**PROBLEM DESCRIPTION**
Could you give the entries back exactly as they stand, minus any pictures?

══ MATERIAL PROVIDED ══

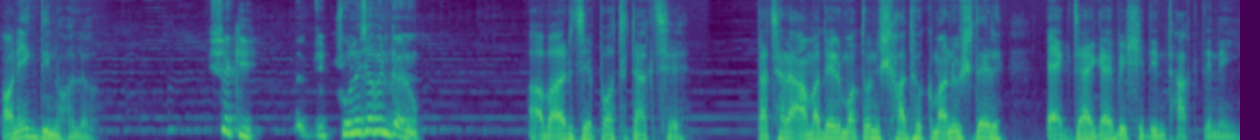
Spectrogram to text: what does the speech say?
অনেক দিন হলো। সে কি? চলে যাবেন কেন? আবার যে পথ ডাকছে তাছাড়া আমাদের মতন সাধক মানুষদের এক জায়গায় বেশি দিন থাকতে নেই।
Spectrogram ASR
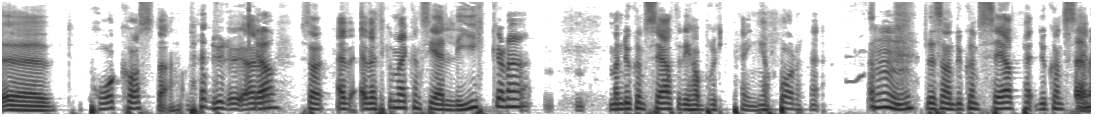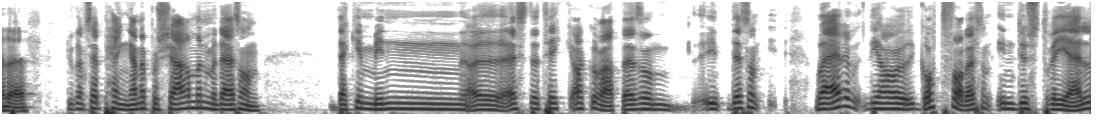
øh, påkosta. du, jeg, Ja. Så jeg, jeg vet ikke om jeg kan si jeg liker det, men du kan se at de har brukt penger på det. mm. Det er sånn, Du kan se, at, du kan se, du kan se pengene på skjermen, men det er sånn Det er ikke min øh, estetikk, akkurat. Det er sånn Det er sånn Hva er det de har gått for? Det er sånn industriell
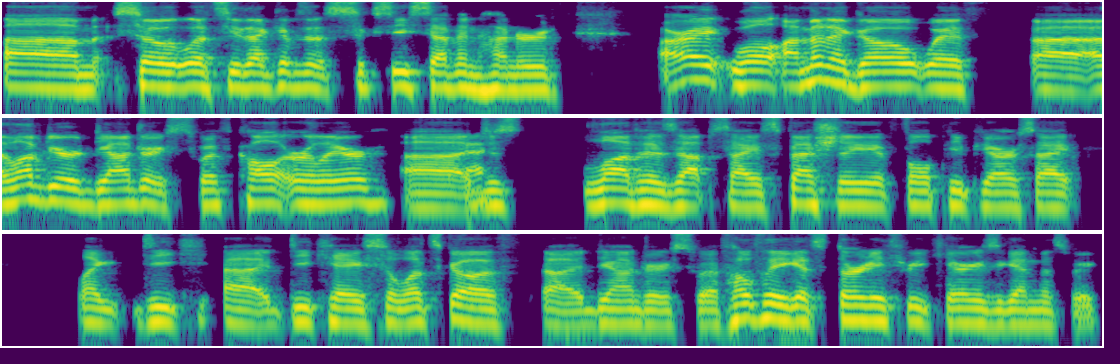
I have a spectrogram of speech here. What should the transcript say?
Um, so let's see, that gives us 6,700. All right. Well, I'm going to go with, uh, I loved your D'Andre Swift call earlier. Uh, okay. Just love his upside, especially a full PPR site like DK. Uh, DK. So let's go with uh, D'Andre Swift. Hopefully he gets 33 carries again this week.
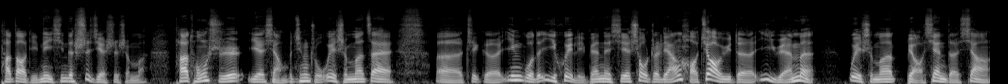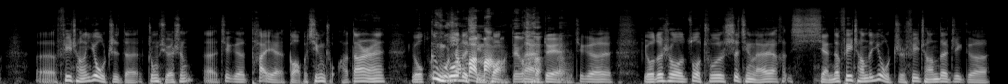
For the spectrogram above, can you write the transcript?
他到底内心的世界是什么。他同时也想不清楚为什么在呃这个英国的议会里边那些受着良好教育的议员们。为什么表现得像呃非常幼稚的中学生？呃，这个他也搞不清楚啊。当然有更多的情况，对吧？哎，对，这个有的时候做出事情来显得非常的幼稚，非常的这个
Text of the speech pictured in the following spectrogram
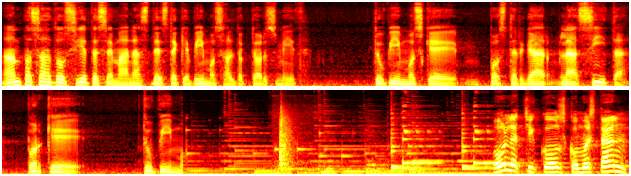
Han pasado siete semanas desde que vimos al Dr. Smith. Tuvimos que postergar la cita porque tuvimos... Hola chicos, ¿cómo están?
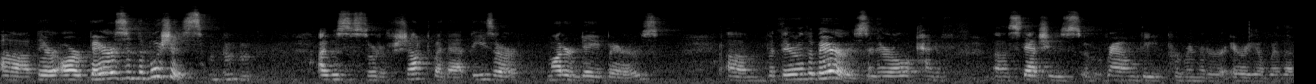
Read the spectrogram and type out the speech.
uh, there are bears in the bushes. I was sort of shocked by that. These are modern day bears, um, but there are the bears, and they're all kind of uh, statues around the perimeter area where the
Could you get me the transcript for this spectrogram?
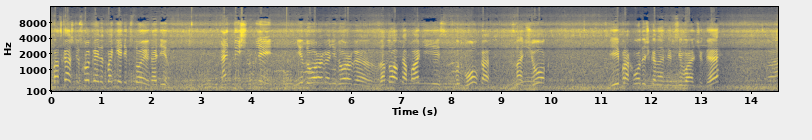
Не подскажете, сколько этот пакетик стоит один? 5000 рублей. Недорого, недорого. Зато автопати есть, футболка, значок и проходочка на фестивальчик, да? Да.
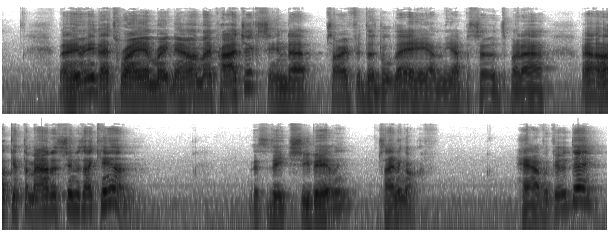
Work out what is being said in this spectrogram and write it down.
but anyway, that's where I am right now on my projects. And uh, sorry for the delay on the episodes, but uh, well, I'll get them out as soon as I can. This is HC Bailly signing off. Have a good day.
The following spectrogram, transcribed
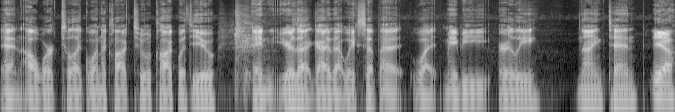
and I'll work till like one o'clock, two o'clock with you, and you're that guy that wakes up at what maybe early nine, ten, Yeah.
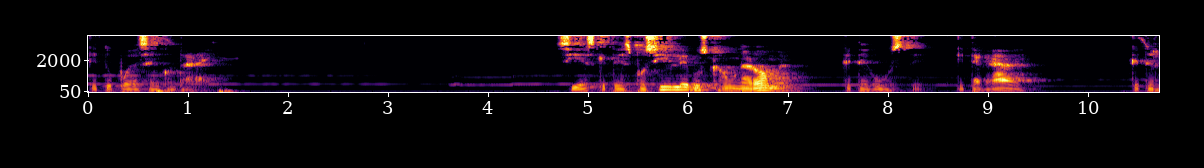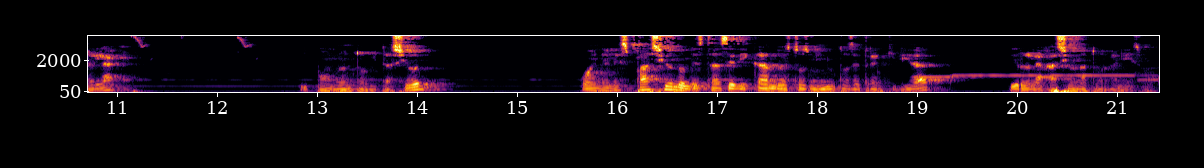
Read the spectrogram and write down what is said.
que tú puedes encontrar ahí. Si es que te es posible, busca un aroma que te guste, que te agrade, que te relaje y ponlo en tu habitación o en el espacio donde estás dedicando estos minutos de tranquilidad y relajación a tu organismo.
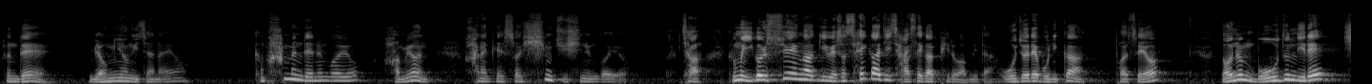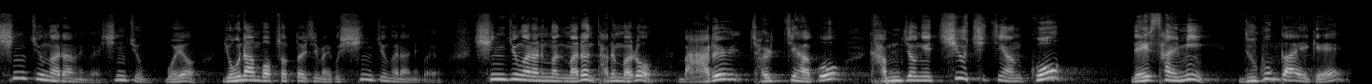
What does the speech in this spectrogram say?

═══

**RESPONSE BELOW**
Spectrogram to text: what does the speech say?
অনেক দিন হলো। সে কি? চলে যাবেন কেন? আবার যে পথ ডাকছে তাছাড়া আমাদের মতন সাধক মানুষদের এক জায়গায় বেশি দিন থাকতে নেই।
Spectrogram ASR
øh, påkosta. du, jeg, Ja. Så jeg, jeg vet ikke om jeg kan si jeg liker det, men du kan se at de har brukt penger på det. mm. Det er sånn, Du kan se, at, du kan se, du kan se pengene på skjermen, men det er sånn Det er ikke min øh, estetikk, akkurat. Det er sånn Det er sånn Hva er det de har gått for? Det er sånn industriell
I have a spectrogram of speech here. What should the transcript say?
Um, so let's see, that gives us 6,700. All right. Well, I'm going to go with, uh, I loved your D'Andre Swift call earlier. Uh, okay. Just love his upside, especially a full PPR site like DK. Uh, DK. So let's go with uh, D'Andre Swift. Hopefully he gets 33 carries again this week.
For the spectrogram above, can you write the transcript?
他到底内心的世界是什么。他同时也想不清楚为什么在呃这个英国的议会里边那些受着良好教育的议员们。为什么表现得像呃非常幼稚的中学生？呃，这个他也搞不清楚啊。当然有更多的情况，对吧？哎，对，这个有的时候做出事情来显得非常的幼稚，非常的这个
Text of the speech pictured in the following spectrogram
Han pasado siete semanas desde que vimos al Dr. Smith. Tuvimos que postergar la cita porque tuvimos... Hola chicos, ¿cómo están?
Read the spectrogram and type out the speech.
uh, there are bears in the bushes. I was sort of shocked by that. These are modern day bears, um, but there are the bears, and they're all kind of uh, statues around the perimeter area where the
Could you get me the transcript for this spectrogram?
Не подскажете, сколько этот пакетик стоит один? 5000 рублей. Недорого, недорого. Зато автопати есть, футболка, значок и проходочка на фестивальчик, да? Да.
Work out what is being said in this spectrogram and write it down.
but anyway, that's where I am right now on my projects. And uh, sorry for the delay on the episodes, but uh, well, I'll get them out as soon as I can. This is HC Bailly signing off. Have a good day.
The following spectrogram, transcribed
and I'll work till like one o'clock, two o'clock with you, and you're that guy that wakes up at what maybe early nine, ten, Yeah.
Read the spectrogram and write down what is said.
que tú puedes encontrar ahí. Si es que te es posible, busca un aroma que te guste, que te agrade, que te relaje y ponlo en tu habitación o en el espacio donde estás dedicando estos minutos de tranquilidad y relajación a tu organismo.
What does the speech in this spectrogram say?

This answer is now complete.